*** Exercise input ***

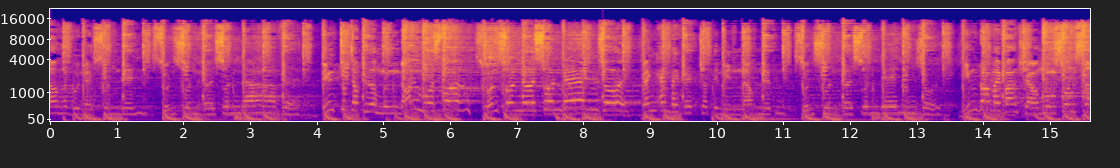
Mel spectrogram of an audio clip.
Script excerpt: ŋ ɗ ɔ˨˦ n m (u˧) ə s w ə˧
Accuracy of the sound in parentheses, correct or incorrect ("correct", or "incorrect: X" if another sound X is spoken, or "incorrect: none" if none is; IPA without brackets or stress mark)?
incorrect: u˨˩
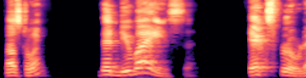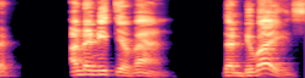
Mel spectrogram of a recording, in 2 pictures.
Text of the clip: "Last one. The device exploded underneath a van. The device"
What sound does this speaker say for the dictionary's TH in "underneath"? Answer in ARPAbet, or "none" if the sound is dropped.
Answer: T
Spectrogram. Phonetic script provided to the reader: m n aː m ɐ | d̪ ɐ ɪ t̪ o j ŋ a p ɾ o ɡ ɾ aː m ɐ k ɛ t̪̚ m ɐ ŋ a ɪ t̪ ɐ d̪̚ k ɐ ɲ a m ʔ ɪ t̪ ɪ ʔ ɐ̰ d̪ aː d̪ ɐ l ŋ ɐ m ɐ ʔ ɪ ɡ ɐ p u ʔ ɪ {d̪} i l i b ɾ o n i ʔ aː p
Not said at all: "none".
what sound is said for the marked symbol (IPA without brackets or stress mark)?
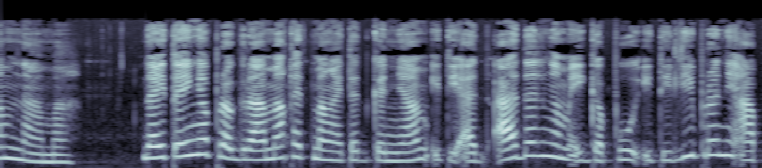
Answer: t̪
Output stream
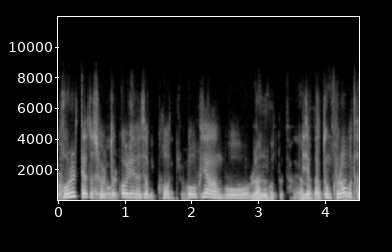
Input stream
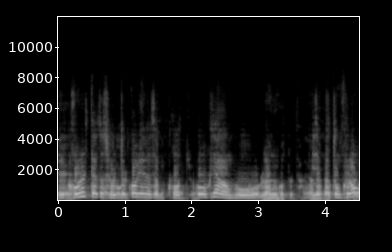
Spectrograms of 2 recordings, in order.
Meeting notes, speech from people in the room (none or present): none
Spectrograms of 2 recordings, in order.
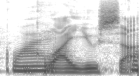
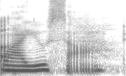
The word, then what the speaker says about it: Guayusa: Guayusa. – Guayusa.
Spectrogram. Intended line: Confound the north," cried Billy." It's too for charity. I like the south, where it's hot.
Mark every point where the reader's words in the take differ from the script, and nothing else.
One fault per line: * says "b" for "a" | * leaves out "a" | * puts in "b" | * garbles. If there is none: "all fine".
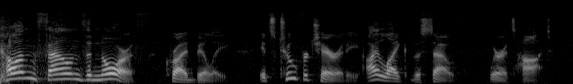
all fine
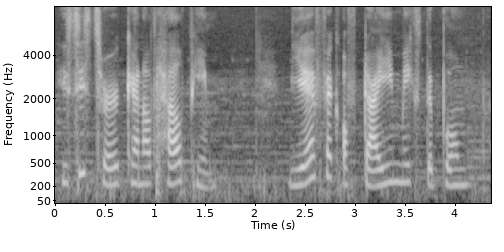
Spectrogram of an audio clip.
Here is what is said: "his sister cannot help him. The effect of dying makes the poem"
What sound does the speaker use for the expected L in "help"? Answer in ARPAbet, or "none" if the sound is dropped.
L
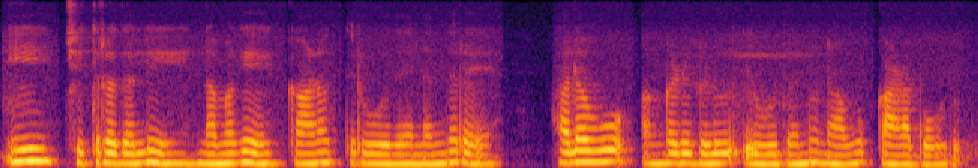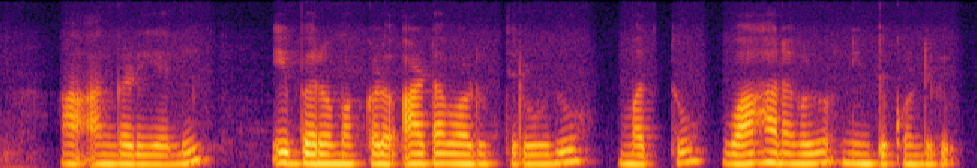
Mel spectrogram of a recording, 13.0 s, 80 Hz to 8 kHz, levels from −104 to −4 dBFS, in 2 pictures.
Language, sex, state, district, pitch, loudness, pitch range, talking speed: Kannada, female, Karnataka, Gulbarga, 170 Hz, -19 LUFS, 165-185 Hz, 85 wpm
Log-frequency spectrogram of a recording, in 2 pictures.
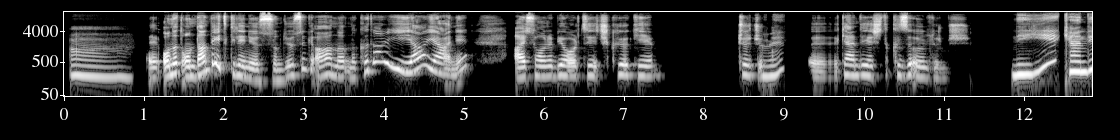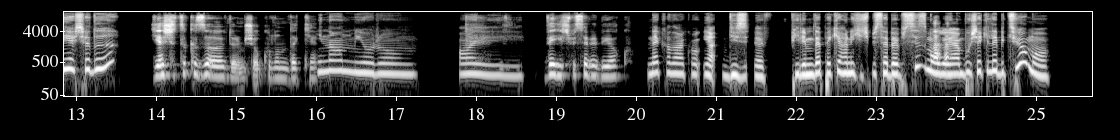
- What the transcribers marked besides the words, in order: surprised: "Neyi? Kendi yaşadığı?"; drawn out: "İnanmıyorum, ay"; other background noise
- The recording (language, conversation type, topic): Turkish, podcast, En son hangi film ya da dizi sana ilham verdi, neden?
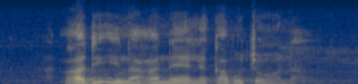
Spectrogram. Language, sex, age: Northern Sotho, male, 25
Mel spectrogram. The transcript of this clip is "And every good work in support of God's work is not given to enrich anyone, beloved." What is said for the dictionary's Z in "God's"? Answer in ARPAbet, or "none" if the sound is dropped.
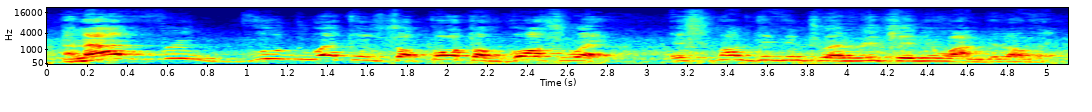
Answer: S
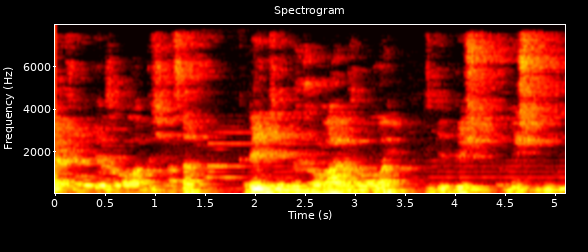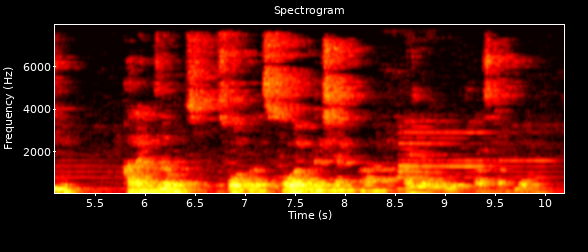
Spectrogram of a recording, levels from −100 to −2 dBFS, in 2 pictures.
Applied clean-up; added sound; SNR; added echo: classical method WPE with log-MMSE.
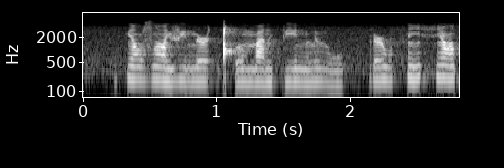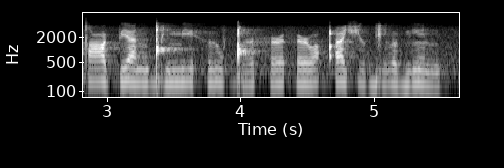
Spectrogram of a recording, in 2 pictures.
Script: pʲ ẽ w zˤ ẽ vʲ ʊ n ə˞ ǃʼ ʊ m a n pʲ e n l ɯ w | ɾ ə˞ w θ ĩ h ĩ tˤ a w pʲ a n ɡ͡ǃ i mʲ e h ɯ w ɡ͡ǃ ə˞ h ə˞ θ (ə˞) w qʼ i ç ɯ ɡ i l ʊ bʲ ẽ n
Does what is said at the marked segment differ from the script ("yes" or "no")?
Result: no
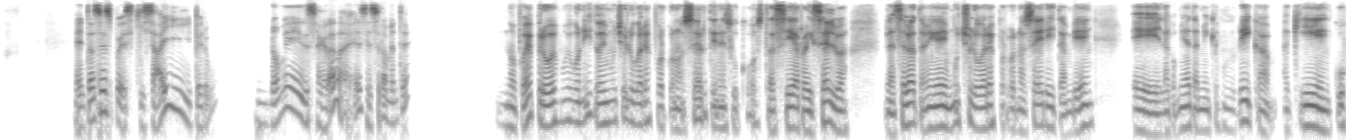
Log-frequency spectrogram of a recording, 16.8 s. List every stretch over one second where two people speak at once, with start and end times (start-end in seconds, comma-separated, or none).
none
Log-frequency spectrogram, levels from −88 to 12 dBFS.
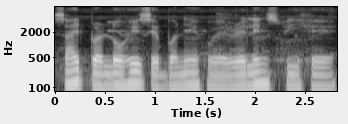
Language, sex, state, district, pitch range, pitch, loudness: Hindi, male, Arunachal Pradesh, Lower Dibang Valley, 100-115 Hz, 110 Hz, -14 LUFS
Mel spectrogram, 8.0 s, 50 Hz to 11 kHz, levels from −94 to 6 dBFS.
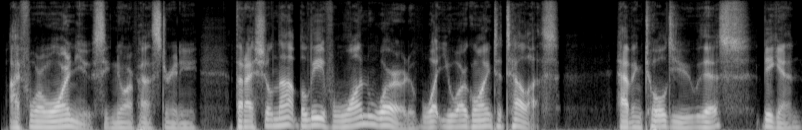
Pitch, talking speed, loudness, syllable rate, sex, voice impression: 105 Hz, 185 wpm, -21 LUFS, 5.3 syllables/s, male, very masculine, adult-like, slightly middle-aged, thick, tensed, slightly powerful, bright, slightly hard, clear, fluent, cool, intellectual, very refreshing, sincere, very calm, mature, friendly, reassuring, slightly elegant, sweet, lively, kind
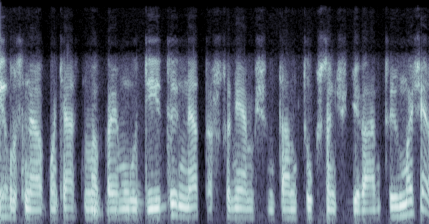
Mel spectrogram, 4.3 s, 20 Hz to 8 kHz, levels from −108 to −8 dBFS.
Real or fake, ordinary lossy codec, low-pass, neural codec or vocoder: real; Opus, 64 kbps; 7.2 kHz; none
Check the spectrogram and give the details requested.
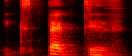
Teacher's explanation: expect, termina en sonido de T. Entonces ahí sí suena id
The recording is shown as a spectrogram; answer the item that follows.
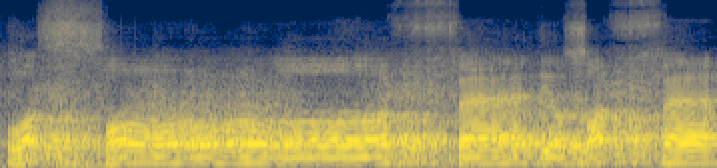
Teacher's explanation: Fa-nya juga ada hamsnya. Jadi banyak anginnya. So-nya ngeluarin angin, fa-nya juga ngeluarin. · Ketika baca so, sin ya itu harus keluar aja angin yang banyak, nggak apa-apa karena dia termasuk dalam huruf hams ya, huruf hams.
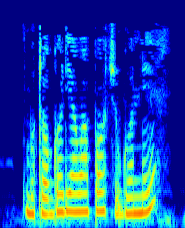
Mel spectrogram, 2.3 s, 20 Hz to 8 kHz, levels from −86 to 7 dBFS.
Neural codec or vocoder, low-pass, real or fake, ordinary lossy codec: none; 7.2 kHz; real; MP3, 24 kbps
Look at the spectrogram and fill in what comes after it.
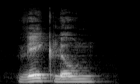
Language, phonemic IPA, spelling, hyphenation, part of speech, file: Dutch, /ˈʋeːk.loːn/, weekloon, week‧loon, noun, Nl-weekloon.ogg
- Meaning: a week's pay, weekly wage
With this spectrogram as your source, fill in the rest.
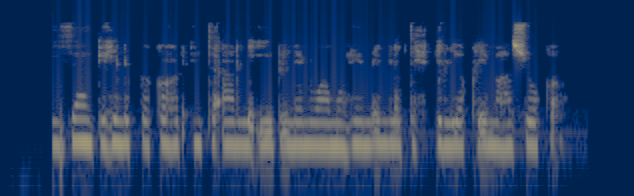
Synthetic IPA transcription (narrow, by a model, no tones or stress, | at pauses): ʔizaːmkɪɦɪlɪkːakɑɦɾʔɪnt̪a̰ʔaːnlɪʔiːbɪnɪnwamʊɦɪmːʔɪlːat̪ɪħkiljʊqiːmaɦasuːqɑ̰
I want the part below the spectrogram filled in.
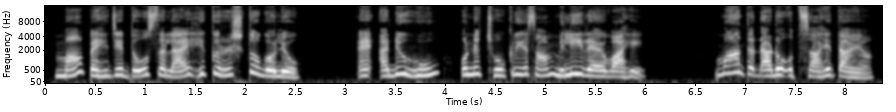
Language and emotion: Sindhi, happy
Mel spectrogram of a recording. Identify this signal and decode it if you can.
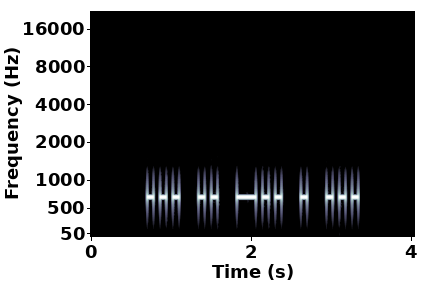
Morse code, heard as a keyed tone, about 15 wpm, 700 Hz. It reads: SIDES
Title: Sets of 4 Words - New Word Drill - 15wpm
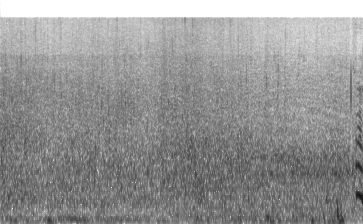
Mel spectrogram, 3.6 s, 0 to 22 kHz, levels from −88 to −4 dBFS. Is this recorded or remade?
recorded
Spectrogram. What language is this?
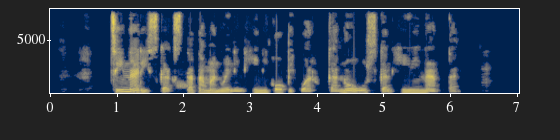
Western Highland Purepecha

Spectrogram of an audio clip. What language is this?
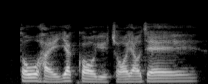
Cantonese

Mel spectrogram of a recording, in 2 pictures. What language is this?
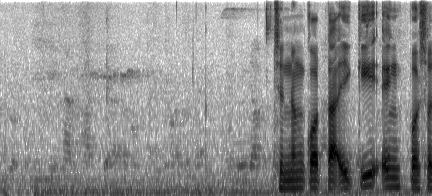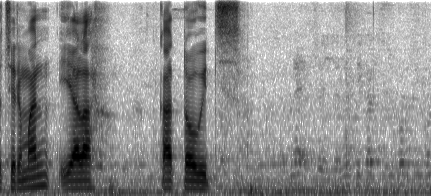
Javanese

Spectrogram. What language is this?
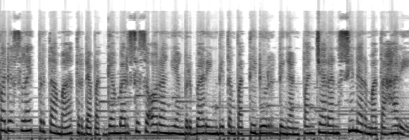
Indonesian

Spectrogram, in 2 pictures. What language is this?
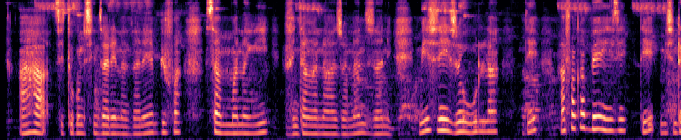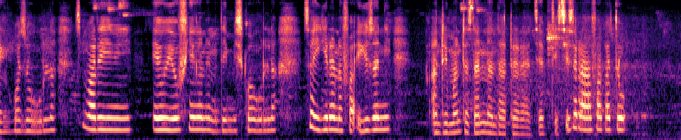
Southern Betsimisaraka Malagasy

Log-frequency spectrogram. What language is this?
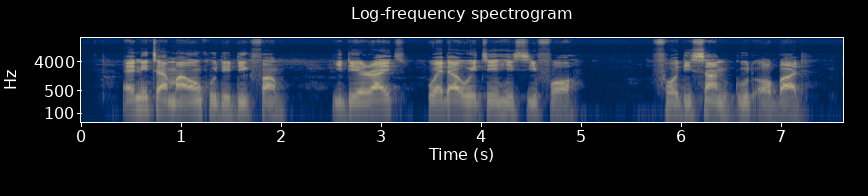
Nigerian Pidgin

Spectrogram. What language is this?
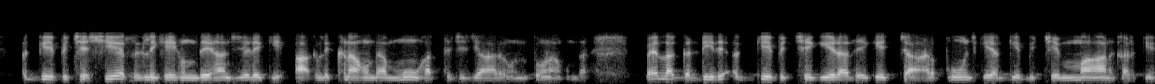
Punjabi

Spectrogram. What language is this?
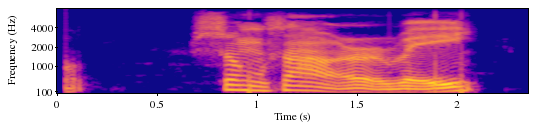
Chinese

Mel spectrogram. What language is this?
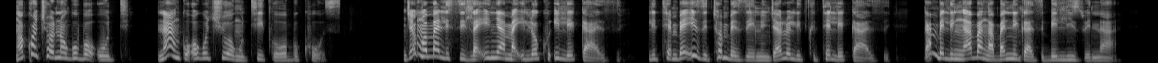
North Ndebele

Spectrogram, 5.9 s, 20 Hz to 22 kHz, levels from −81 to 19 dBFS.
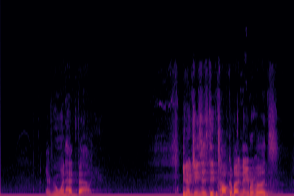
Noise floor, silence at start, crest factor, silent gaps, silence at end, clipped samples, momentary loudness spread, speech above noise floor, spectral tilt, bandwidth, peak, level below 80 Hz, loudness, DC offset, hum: -60 dBFS; 0.9 s; 20 dB; none; 0.25 s; under 0.1%; 16 LU; 30 dB; -5 dB/octave; 16 kHz; -12 dBFS; -60 dBFS; -31 LUFS; 3%; none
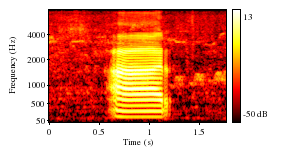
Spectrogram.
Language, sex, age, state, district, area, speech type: Santali, female, 45-60, West Bengal, Malda, rural, spontaneous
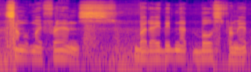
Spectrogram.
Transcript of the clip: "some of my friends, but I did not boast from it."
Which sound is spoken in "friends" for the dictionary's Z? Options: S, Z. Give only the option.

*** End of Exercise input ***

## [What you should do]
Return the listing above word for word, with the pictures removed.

## [Written response]
Mel spectrogram of an audio clip.
Script excerpt: ŋ ɗ ɔ˨˦ n m (u˧) ə s w ə˧
Accuracy of the sound in parentheses, correct or incorrect ("correct", or "incorrect: X" if another sound X is spoken, or "incorrect: none" if none is; IPA without brackets or stress mark)?
incorrect: u˨˩
Mel spectrogram of a recording, in 2 pictures.
Text of the clip: "Last one. The device exploded underneath a van. The device"
What sound does this speaker say for the dictionary's TH in "underneath"? Answer in ARPAbet, or "none" if the sound is dropped.
Answer: T
Spectrogram. Phonetic script provided to the reader: m n aː m ɐ | d̪ ɐ ɪ t̪ o j ŋ a p ɾ o ɡ ɾ aː m ɐ k ɛ t̪̚ m ɐ ŋ a ɪ t̪ ɐ d̪̚ k ɐ ɲ a m ʔ ɪ t̪ ɪ ʔ ɐ̰ d̪ aː d̪ ɐ l ŋ ɐ m ɐ ʔ ɪ ɡ ɐ p u ʔ ɪ {d̪} i l i b ɾ o n i ʔ aː p
Not said at all: "none".
what sound is said for the marked symbol (IPA without brackets or stress mark)?
Answer: t̪
Output stream
Input stream
Spectrograms of 2 recordings, in order.
Meeting notes, speech from people in the room (none or present): none
Spectrograms of 2 recordings, in order.
The word, then what the speaker says about it: Guayusa: Guayusa. – Guayusa.
Spectrogram. Intended line: Confound the north," cried Billy." It's too for charity. I like the south, where it's hot.
Mark every point where the reader's words in the take differ from the script, and nothing else.
One fault per line: * says "b" for "a" | * leaves out "a" | * puts in "b" | * garbles. If there is none: "all fine".
all fine
Spectrogram of an audio clip.
Here is what is said: "his sister cannot help him. The effect of dying makes the poem"
What sound does the speaker use for the expected L in "help"? Answer in ARPAbet, or "none" if the sound is dropped.
L
Mel spectrogram of a recording, 13.0 s, 80 Hz to 8 kHz, levels from −104 to −4 dBFS, in 2 pictures.
Language, sex, state, district, pitch, loudness, pitch range, talking speed: Kannada, female, Karnataka, Gulbarga, 170 Hz, -19 LUFS, 165-185 Hz, 85 wpm
Log-frequency spectrogram of a recording, in 2 pictures.
- What the transcribers marked besides the words, in order: surprised: "Neyi? Kendi yaşadığı?"; drawn out: "İnanmıyorum, ay"; other background noise
- The recording (language, conversation type, topic): Turkish, podcast, En son hangi film ya da dizi sana ilham verdi, neden?
Spectrogram. Language, sex, age: Northern Sotho, male, 25
Mel spectrogram. The transcript of this clip is "And every good work in support of God's work is not given to enrich anyone, beloved." What is said for the dictionary's Z in "God's"? Answer in ARPAbet, or "none" if the sound is dropped.
Answer: S
Spectrogram of a recording, levels from −100 to −2 dBFS, in 2 pictures.
Applied clean-up; added sound; SNR; added echo: classical method WPE with log-MMSE.
Spectrogram of a recording, in 2 pictures.
Script: pʲ ẽ w zˤ ẽ vʲ ʊ n ə˞ ǃʼ ʊ m a n pʲ e n l ɯ w | ɾ ə˞ w θ ĩ h ĩ tˤ a w pʲ a n ɡ͡ǃ i mʲ e h ɯ w ɡ͡ǃ ə˞ h ə˞ θ (ə˞) w qʼ i ç ɯ ɡ i l ʊ bʲ ẽ n
Does what is said at the marked segment differ from the script ("yes" or "no")?
Result: no
Log-frequency spectrogram of a recording, 16.8 s. List every stretch over one second where two people speak at once, with start and end times (start-end in seconds, comma-separated, or none).
none
Log-frequency spectrogram, levels from −88 to 12 dBFS.
Language, sex, state, district, pitch range, pitch, loudness: Hindi, male, Arunachal Pradesh, Lower Dibang Valley, 100-115 Hz, 110 Hz, -14 LUFS
Mel spectrogram, 8.0 s, 50 Hz to 11 kHz, levels from −94 to 6 dBFS.
Pitch, talking speed, loudness, syllable rate, sex, voice impression: 105 Hz, 185 wpm, -21 LUFS, 5.3 syllables/s, male, very masculine, adult-like, slightly middle-aged, thick, tensed, slightly powerful, bright, slightly hard, clear, fluent, cool, intellectual, very refreshing, sincere, very calm, mature, friendly, reassuring, slightly elegant, sweet, lively, kind
Mel spectrogram, 4.3 s, 20 Hz to 8 kHz, levels from −108 to −8 dBFS.
Real or fake, ordinary lossy codec, low-pass, neural codec or vocoder: real; Opus, 64 kbps; 7.2 kHz; none
Check the spectrogram and give the details requested.
Teacher's explanation: expect, termina en sonido de T. Entonces ahí sí suena id
The recording is shown as a spectrogram; answer the item that follows.
Teacher's explanation: Fa-nya juga ada hamsnya. Jadi banyak anginnya. So-nya ngeluarin angin, fa-nya juga ngeluarin. · Ketika baca so, sin ya itu harus keluar aja angin yang banyak, nggak apa-apa karena dia termasuk dalam huruf hams ya, huruf hams.
Mel spectrogram, 2.3 s, 20 Hz to 8 kHz, levels from −86 to 7 dBFS.
Neural codec or vocoder, low-pass, real or fake, ordinary lossy codec: none; 7.2 kHz; real; MP3, 24 kbps
Look at the spectrogram and fill in what comes after it.
Language, phonemic IPA, spelling, hyphenation, part of speech, file: Dutch, /ˈʋeːk.loːn/, weekloon, week‧loon, noun, Nl-weekloon.ogg
- Meaning: a week's pay, weekly wage
With this spectrogram as your source, fill in the rest.
Synthetic IPA transcription (narrow, by a model, no tones or stress, | at pauses): ʔizaːmkɪɦɪlɪkːakɑɦɾʔɪnt̪a̰ʔaːnlɪʔiːbɪnɪnwamʊɦɪmːʔɪlːat̪ɪħkiljʊqiːmaɦasuːqɑ̰
I want the part below the spectrogram filled in.
Language and emotion: Sindhi, happy
Mel spectrogram of a recording. Identify this signal and decode it if you can.
Morse code, heard as a keyed tone, about 15 wpm, 700 Hz. It reads: SIDES
Title: Sets of 4 Words - New Word Drill - 15wpm
Mel spectrogram, 3.6 s, 0 to 22 kHz, levels from −88 to −4 dBFS. Is this recorded or remade?
recorded
Spectrogram. What language is this?
Western Highland Purepecha

Spectrogram of an audio clip. What language is this?
Cantonese

Mel spectrogram of a recording, in 2 pictures. What language is this?
Javanese

Spectrogram. What language is this?
Indonesian

Spectrogram, in 2 pictures. What language is this?
Southern Betsimisaraka Malagasy

Log-frequency spectrogram. What language is this?
Nigerian Pidgin

Spectrogram. What language is this?
Punjabi

Spectrogram. What language is this?
Chinese

Mel spectrogram. What language is this?
North Ndebele

Spectrogram, 5.9 s, 20 Hz to 22 kHz, levels from −81 to 19 dBFS.
Noise floor, silence at start, crest factor, silent gaps, silence at end, clipped samples, momentary loudness spread, speech above noise floor, spectral tilt, bandwidth, peak, level below 80 Hz, loudness, DC offset, hum: -60 dBFS; 0.9 s; 20 dB; none; 0.25 s; under 0.1%; 16 LU; 30 dB; -5 dB/octave; 16 kHz; -12 dBFS; -60 dBFS; -31 LUFS; 3%; none
Spectrogram.
Language, sex, age, state, district, area, speech type: Santali, female, 45-60, West Bengal, Malda, rural, spontaneous
Spectrogram.
Transcript of the clip: "some of my friends, but I did not boast from it."
Which sound is spoken in "friends" for the dictionary's Z? Options: S, Z. Give only the option.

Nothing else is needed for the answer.